[Data extracted from a collection]
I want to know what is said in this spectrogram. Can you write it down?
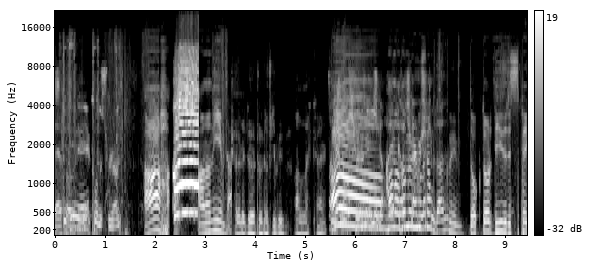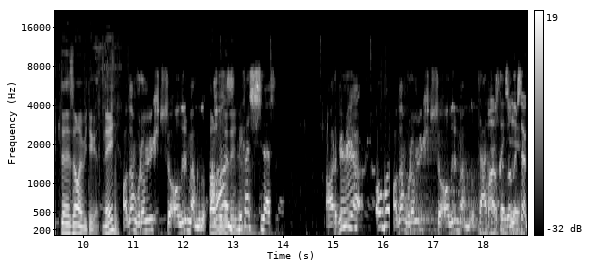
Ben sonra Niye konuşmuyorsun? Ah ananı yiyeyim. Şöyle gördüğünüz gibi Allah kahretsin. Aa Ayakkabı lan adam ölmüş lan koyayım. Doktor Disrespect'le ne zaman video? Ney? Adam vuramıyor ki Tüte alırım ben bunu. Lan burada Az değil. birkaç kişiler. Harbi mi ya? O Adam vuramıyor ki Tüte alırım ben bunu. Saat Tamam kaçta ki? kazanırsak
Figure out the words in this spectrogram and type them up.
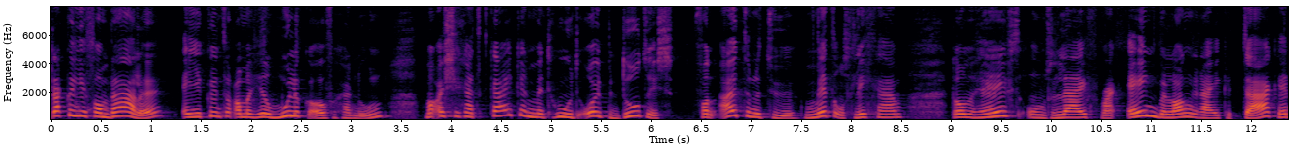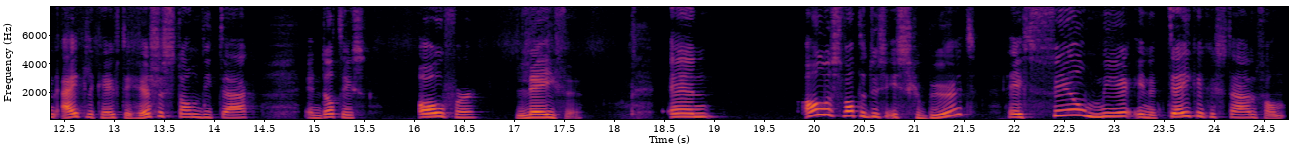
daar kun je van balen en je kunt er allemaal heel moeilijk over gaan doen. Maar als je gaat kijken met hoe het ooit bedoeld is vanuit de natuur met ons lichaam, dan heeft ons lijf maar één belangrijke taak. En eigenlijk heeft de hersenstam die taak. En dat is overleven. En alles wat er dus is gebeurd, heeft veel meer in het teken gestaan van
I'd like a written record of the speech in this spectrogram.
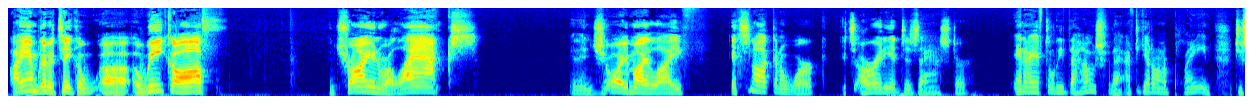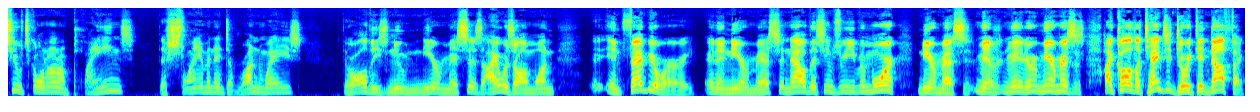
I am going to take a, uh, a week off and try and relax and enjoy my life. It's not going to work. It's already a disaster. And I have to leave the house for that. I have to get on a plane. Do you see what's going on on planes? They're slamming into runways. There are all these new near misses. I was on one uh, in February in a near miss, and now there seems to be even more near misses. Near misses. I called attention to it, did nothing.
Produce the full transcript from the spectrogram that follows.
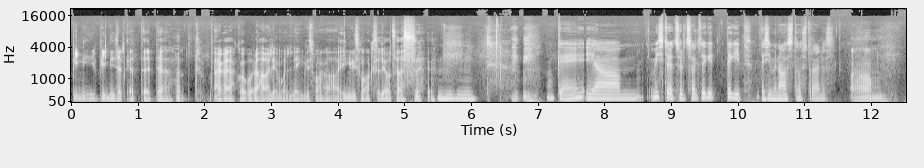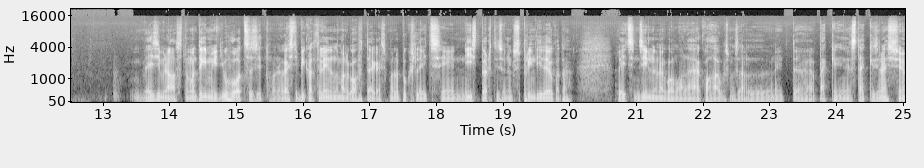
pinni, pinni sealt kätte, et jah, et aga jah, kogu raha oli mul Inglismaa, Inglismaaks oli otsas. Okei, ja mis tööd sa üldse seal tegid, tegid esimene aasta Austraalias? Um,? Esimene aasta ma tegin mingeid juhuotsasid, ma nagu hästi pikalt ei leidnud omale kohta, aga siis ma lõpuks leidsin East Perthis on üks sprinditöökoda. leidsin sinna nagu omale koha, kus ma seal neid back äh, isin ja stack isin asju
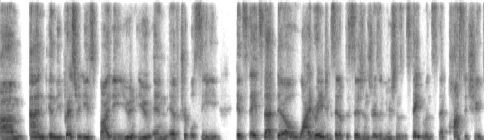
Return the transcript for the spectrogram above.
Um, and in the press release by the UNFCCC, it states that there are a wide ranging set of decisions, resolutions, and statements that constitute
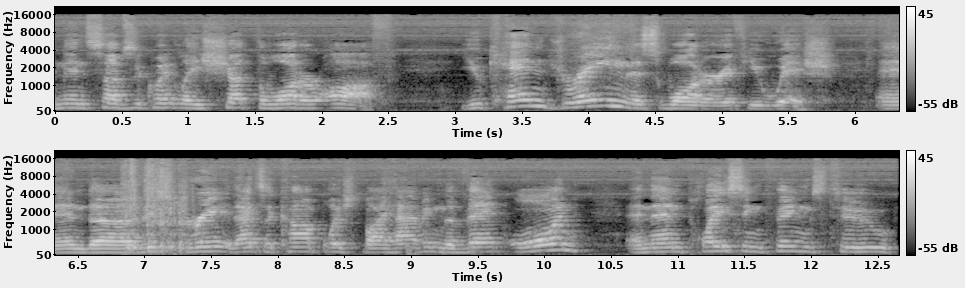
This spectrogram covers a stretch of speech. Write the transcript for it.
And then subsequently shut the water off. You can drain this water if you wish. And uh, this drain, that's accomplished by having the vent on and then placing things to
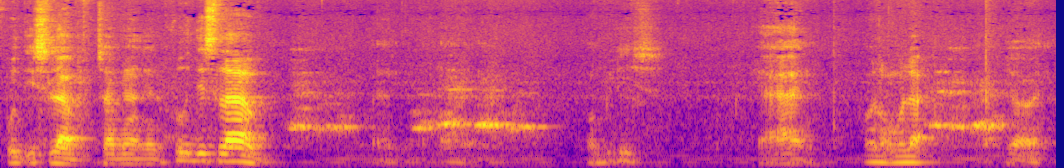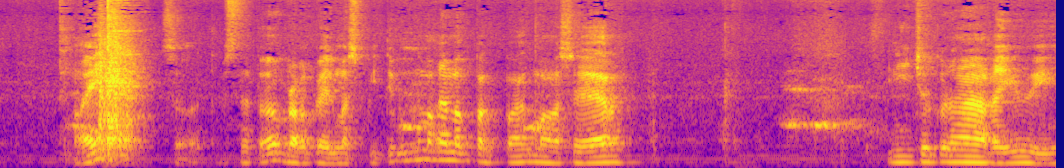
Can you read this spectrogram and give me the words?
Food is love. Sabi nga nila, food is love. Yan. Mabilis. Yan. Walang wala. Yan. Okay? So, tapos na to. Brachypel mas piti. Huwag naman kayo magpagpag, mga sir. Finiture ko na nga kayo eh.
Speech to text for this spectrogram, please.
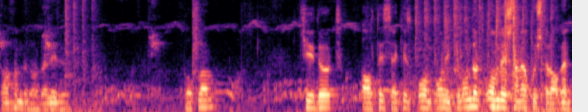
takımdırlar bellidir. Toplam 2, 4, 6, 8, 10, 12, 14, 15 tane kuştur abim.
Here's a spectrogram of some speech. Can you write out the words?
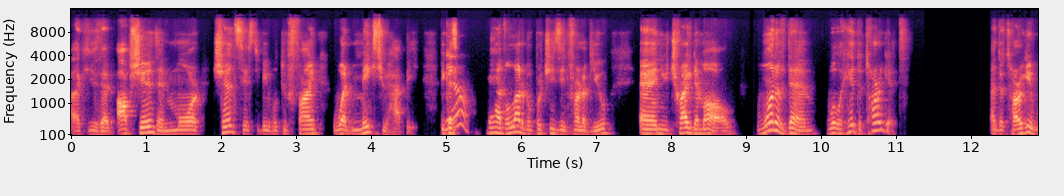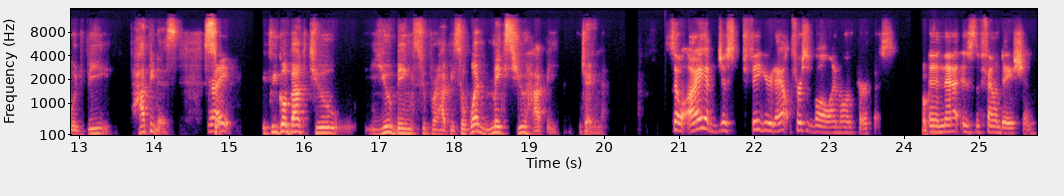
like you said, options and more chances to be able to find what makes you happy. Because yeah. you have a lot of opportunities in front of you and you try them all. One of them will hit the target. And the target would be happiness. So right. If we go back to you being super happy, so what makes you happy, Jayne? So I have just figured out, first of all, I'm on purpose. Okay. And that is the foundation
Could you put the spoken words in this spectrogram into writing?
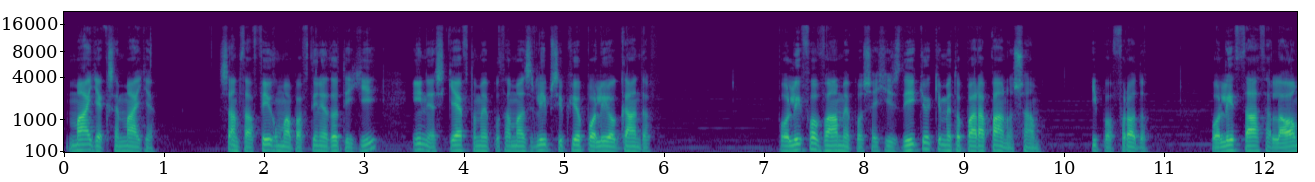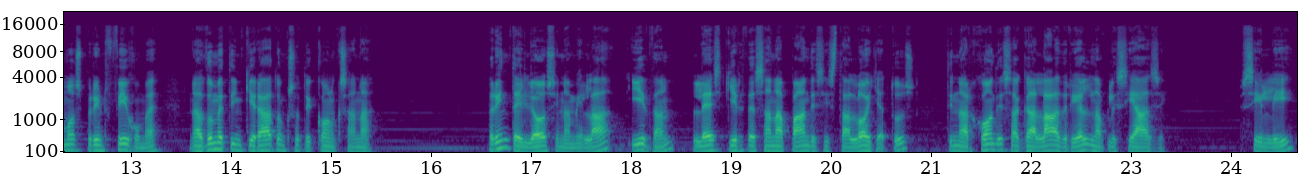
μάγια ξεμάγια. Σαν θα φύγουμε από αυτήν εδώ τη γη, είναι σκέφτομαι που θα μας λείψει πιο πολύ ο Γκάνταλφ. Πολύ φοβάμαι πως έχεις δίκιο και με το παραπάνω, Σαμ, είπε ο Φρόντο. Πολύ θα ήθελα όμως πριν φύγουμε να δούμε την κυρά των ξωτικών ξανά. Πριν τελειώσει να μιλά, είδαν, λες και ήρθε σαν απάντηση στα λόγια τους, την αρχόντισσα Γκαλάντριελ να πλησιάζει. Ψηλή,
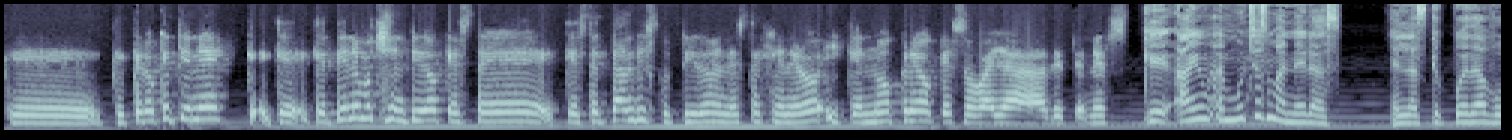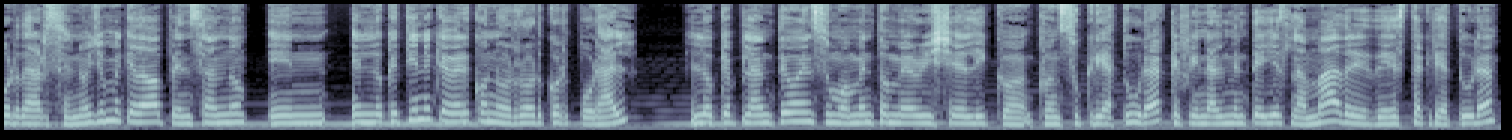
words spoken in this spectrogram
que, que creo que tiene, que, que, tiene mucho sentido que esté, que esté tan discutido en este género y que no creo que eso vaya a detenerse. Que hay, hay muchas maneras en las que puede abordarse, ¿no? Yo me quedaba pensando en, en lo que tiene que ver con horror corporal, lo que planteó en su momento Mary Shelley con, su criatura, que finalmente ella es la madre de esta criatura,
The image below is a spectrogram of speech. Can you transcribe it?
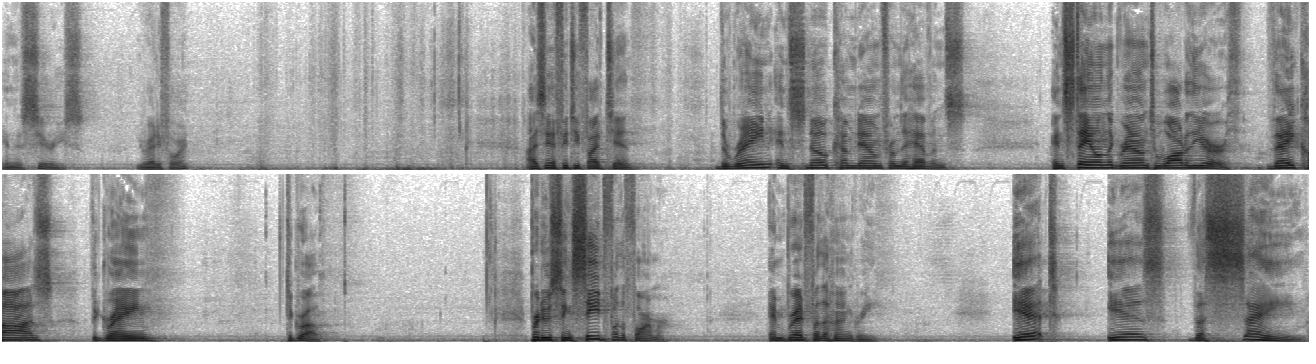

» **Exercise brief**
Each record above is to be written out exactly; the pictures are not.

» **Task result**
I want to know what is said in this spectrogram. Can you write it down?
Ben sonra Niye konuşmuyorsun? Ah ananı yiyeyim. Şöyle gördüğünüz gibi Allah kahretsin. Aa Ayakkabı lan adam ölmüş lan koyayım. Doktor Disrespect'le ne zaman video? Ney? Adam vuramıyor ki Tüte alırım ben bunu. Lan burada Az değil. birkaç kişiler. Harbi mi ya? O Adam vuramıyor ki Tüte alırım ben bunu. Saat Tamam kaçta ki? kazanırsak
Figure out the words in this spectrogram and type them up.
daar kun je van balen en je kunt er allemaal heel moeilijk over gaan doen. Maar als je gaat kijken met hoe het ooit bedoeld is vanuit de natuur met ons lichaam, dan heeft ons lijf maar één belangrijke taak. En eigenlijk heeft de hersenstam die taak. En dat is overleven. En alles wat er dus is gebeurd, heeft veel meer in het teken gestaan van
I'd like a written record of the speech in this spectrogram.
I am going to take a, uh, a week off and try and relax and enjoy my life. It's not going to work. It's already a disaster. And I have to leave the house for that. I have to get on a plane. Do you see what's going on on planes? They're slamming into runways. There are all these new near misses. I was on one uh, in February in a near miss, and now there seems to be even more near misses. Near misses. I called attention to it, did nothing.
Produce the full transcript from the spectrogram that follows.
pinni, pinni sealt kätte, et jah, et aga jah, kogu raha oli mul Inglismaa, Inglismaaks oli otsas. Okei, ja mis tööd sa üldse seal tegid, tegid esimene aasta Austraalias? Um,? Esimene aasta ma tegin mingeid juhuotsasid, ma nagu hästi pikalt ei leidnud omale kohta, aga siis ma lõpuks leidsin East Perthis on üks sprinditöökoda. leidsin sinna nagu omale koha, kus ma seal neid back äh, isin ja stack isin asju
Return the transcript for the spectrogram above.
Um, and in the press release by the UNFCCC, it states that there are a wide ranging set of decisions, resolutions, and statements that constitute
This spectrogram covers a stretch of speech. Write the transcript for it.
And then subsequently shut the water off. You can drain this water if you wish. And uh, this drain, that's accomplished by having the vent on and then placing things to
Can you read this spectrogram and give me the words?
Food is love. Sabi nga nila, food is love. Yan. Mabilis. Yan. Walang wala. Yan. Okay? So, tapos na to. Brachypel mas piti. Huwag naman kayo magpagpag, mga sir. Finiture ko na nga kayo eh.
Speech to text for this spectrogram, please.
takımdırlar bellidir. Toplam 2, 4, 6, 8, 10, 12, 14, 15 tane kuştur abim.
Here's a spectrogram of some speech. Can you write out the words?
like you said, options and more chances to be able to find what makes you happy. Because yeah. you have a lot of opportunities in front of you and you try them all. One of them will hit the target. And the target would be happiness. So right. If we go back to you being super happy, so what makes you happy, Jayne? So I have just figured out, first of all, I'm on purpose. Okay. And that is the foundation
Could you put the spoken words in this spectrogram into writing?
μάγια ξεμάγια. Σαν θα φύγουμε από αυτήν εδώ τη γη, είναι σκέφτομαι που θα μας λείψει πιο πολύ ο Γκάνταλφ. Πολύ φοβάμαι πως έχεις δίκιο και με το παραπάνω, Σαμ, είπε ο Φρόντο. Πολύ θα ήθελα όμως πριν φύγουμε να δούμε την κυρά των ξωτικών ξανά. Πριν τελειώσει να μιλά, είδαν, λες και ήρθε σαν απάντηση στα λόγια τους, την αρχόντισσα Γκαλάντριελ να πλησιάζει. Ψηλή,
words spoken in this spectrogram
que, que creo que tiene, que, que, tiene mucho sentido que esté, que esté tan discutido en este género y que no creo que eso vaya a detenerse. Que hay, hay muchas maneras en las que puede abordarse, ¿no? Yo me quedaba pensando en, en lo que tiene que ver con horror corporal, lo que planteó en su momento Mary Shelley con, su criatura, que finalmente ella es la madre de esta criatura,
The image below is a spectrogram of speech. Can you transcribe it?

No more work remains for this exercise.